Chinese research ship docks in Sri Lanka after postponement amid India’s concern
Yuan Wang 5 was welcomed by Sri Lankan port officials and Chinese officials from the ship company at the Hambantota port.
The ship was originally set to arrive Aug. 11 but Sri Lanka’s foreign ministry asked to postpone the docking until further consultations took place. The ministry said last weekend that the ship was given permission to dock in Hambantota until Aug. 22. It said the two sides had agreed the ship would keep its identification systems on and would not carry out any research activities while in Sri Lanka waters.
Sri Lanka said it was postponing the ship’s arrival because of concerns raised with the ministry but didn’t identify who had raised them. Security concerns of neighboring India over the ship’s proximity to its southern borders likely factor in.
India on Monday gifted a maritime reconnaissance aircraft to Sri Lanka to strengthen its maritime security. The Indian embassy said Sri Lanka’s navy and air force personnel who were trained India will operate the aircraft with operational support from Indian personnel.
“The aircraft would act as a force multiplier, enabling Sri Lanka to tackle multiple challenges such as human and drug trafficking, smuggling and other organized forms of crime in its coastal waters more effectively. Induction of the aircraft is timely in view of the current challenges to Sri Lanka’s maritime security,” the embassy said.
India’s foreign ministry spokesperson Arindam Bagchi said last week that India was aware of a planned visit by the vessel and that it carefully monitors any development that affects its security and economic interests and will take all measures to safeguard them.
China has been vying to expand its influence in Sri Lanka, which sits along one of the busiest shipping routes in what India considers part of its strategic backyard.
India has provided crucial assistance including food, fuel, medicines and cooking gas to the Indian Ocean nation as it struggles with an economic meltdown amid a severe foreign currency crisis. At the same time, China’s agreement to restructure its infrastructure loans to Sri Lanka is vital for the country to be able to reach a bailout program with the International Monetary Fund.
China has lent Sri Lanka billions of dollars for development projects, some of which have been criticized as having little practical use. They include Hambantota port, which Sri Lanka leased to China in 2017 because it could not pay back the loan.

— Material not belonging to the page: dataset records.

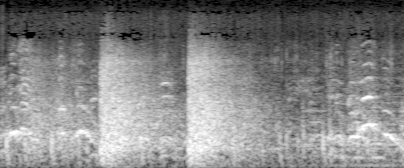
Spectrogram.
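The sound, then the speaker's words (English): Two loud gunshots fired at close range by outlaws charging a herd of longhorn cattle, about a second apart, each a sharp blast trailing off into a rumbling decay, while the men shout wildly in the background. “They charged the cattle, shouting wildly and firing their guns at close range.”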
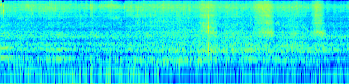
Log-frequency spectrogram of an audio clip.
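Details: Honeybees at a nest dug out from underground, their honey being harvested: a steady, low droning hum with layered tones, faint hiss above, and a sharp click near the middle.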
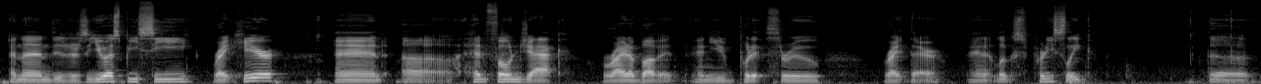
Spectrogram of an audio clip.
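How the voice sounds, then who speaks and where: A man's voice: fairly low pitch, a bit bright. Chatty, blunt male tech reviewer. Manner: candid, chatty, blunt opinions. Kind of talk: casual product review. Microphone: desktop USB condenser microphone.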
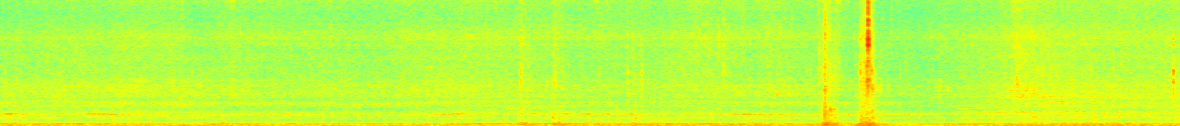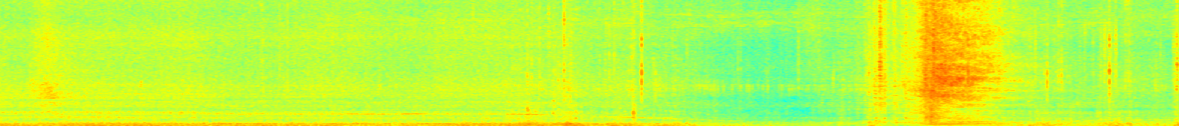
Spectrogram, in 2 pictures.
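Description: Car engine running with road rumble, heard from inside the cabin, with a thin steady whine that wavers slightly in pitch. A sharp knock comes about eleven seconds in. Near the end the sound dips, then a brief rushing noise follows.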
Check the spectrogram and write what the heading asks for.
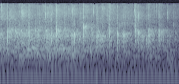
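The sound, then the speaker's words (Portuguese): An audience applauds the Lord during a sermon, a dense, steady patter of many hands clapping at once, moderately loud, sustained for a couple of seconds with no one speaking over it. “Dá um aplauso ao Senhor.”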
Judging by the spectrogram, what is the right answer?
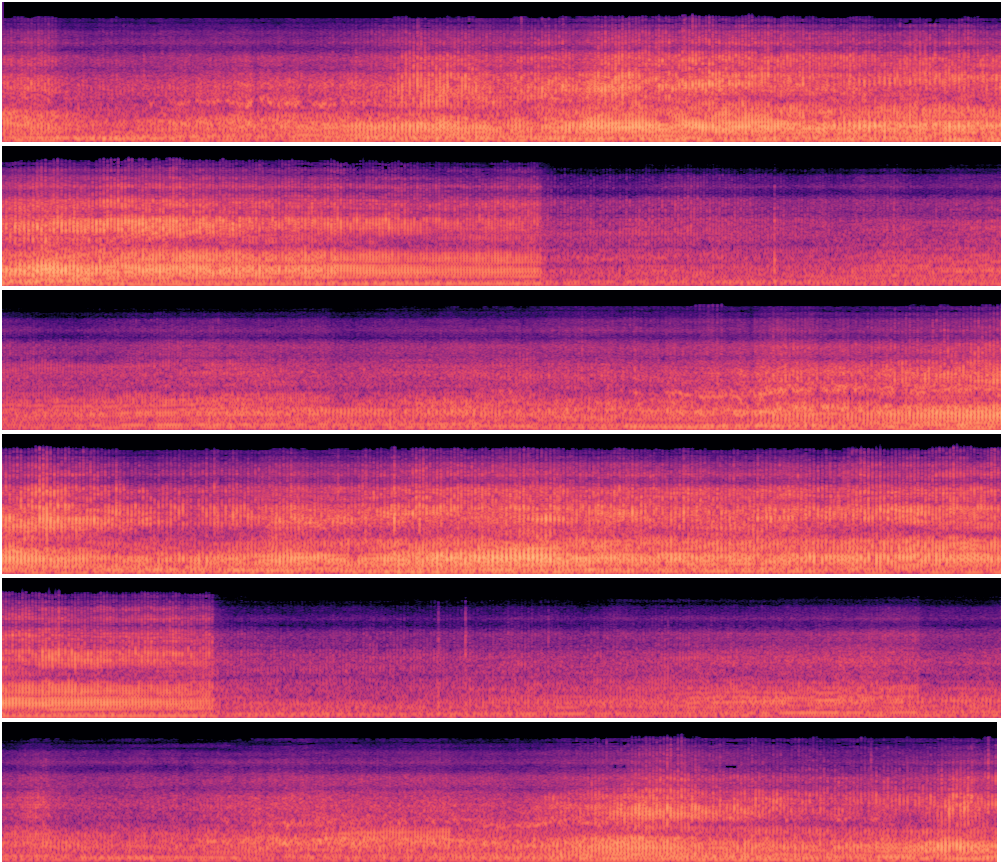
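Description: Racing ATV engines revving hard and backing off through the turns, the pitch rising and falling as the quads pass. The sound breaks off abruptly twice and picks up again.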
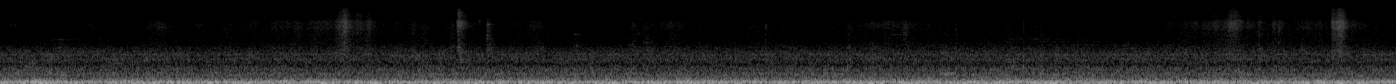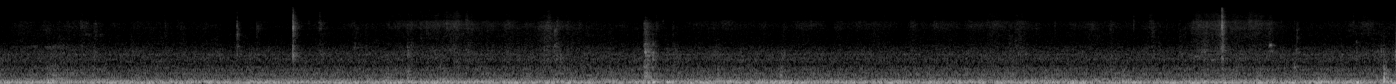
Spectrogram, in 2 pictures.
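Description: Cabin noise of a CRH high-speed train rolling slowly into a station: a steady low rumble, with a few sharp clicks scattered through.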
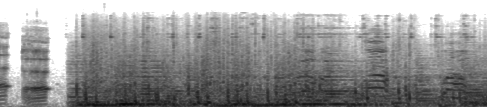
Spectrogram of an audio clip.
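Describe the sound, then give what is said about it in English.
A sheriff's horse gallops across a farmyard with rapid, steady clattering hoofbeats, loud, for several seconds over a busy, dense background, after a brief high cry at the start. “The sheriff's horse gallops across the farmyard.”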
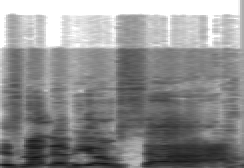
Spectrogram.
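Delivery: high, very slow corrective know-it-all; drawn-out mock lecturing; Hermione Granger. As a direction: correct them pedantically, drawing out the last syllable. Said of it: "Amy's the living embodiment of Hermione Granger".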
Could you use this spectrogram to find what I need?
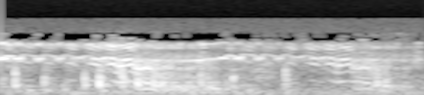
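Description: A horse whinnies with a high, wavering call over a dense, noisy background, while a few hoof clops punctuate the sound.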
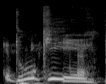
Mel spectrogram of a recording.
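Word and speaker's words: Doekhi: Türki, Danilo Türki. – Duki, Duki spricht man aus.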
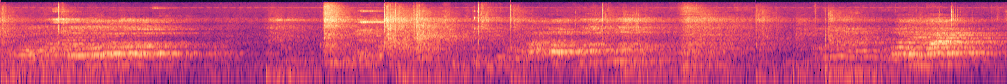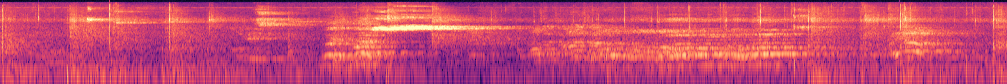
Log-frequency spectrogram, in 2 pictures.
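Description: Young men call out to each other across a large echoing hall.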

“Given the geopolitical dynamics in the region and Sri Lanka’s heavy vulnerability on the economic front, Sri Lanka is playing with two fires at a diplomatic level,” said international affairs analyst Ranga Kalansooriya.
He said while Sri Lanka is unable to discount both the regional powers, its President Ranil Wickremesinghe is tasked not only with salvaging the country’s economy but also maintaining a diplomatic balance.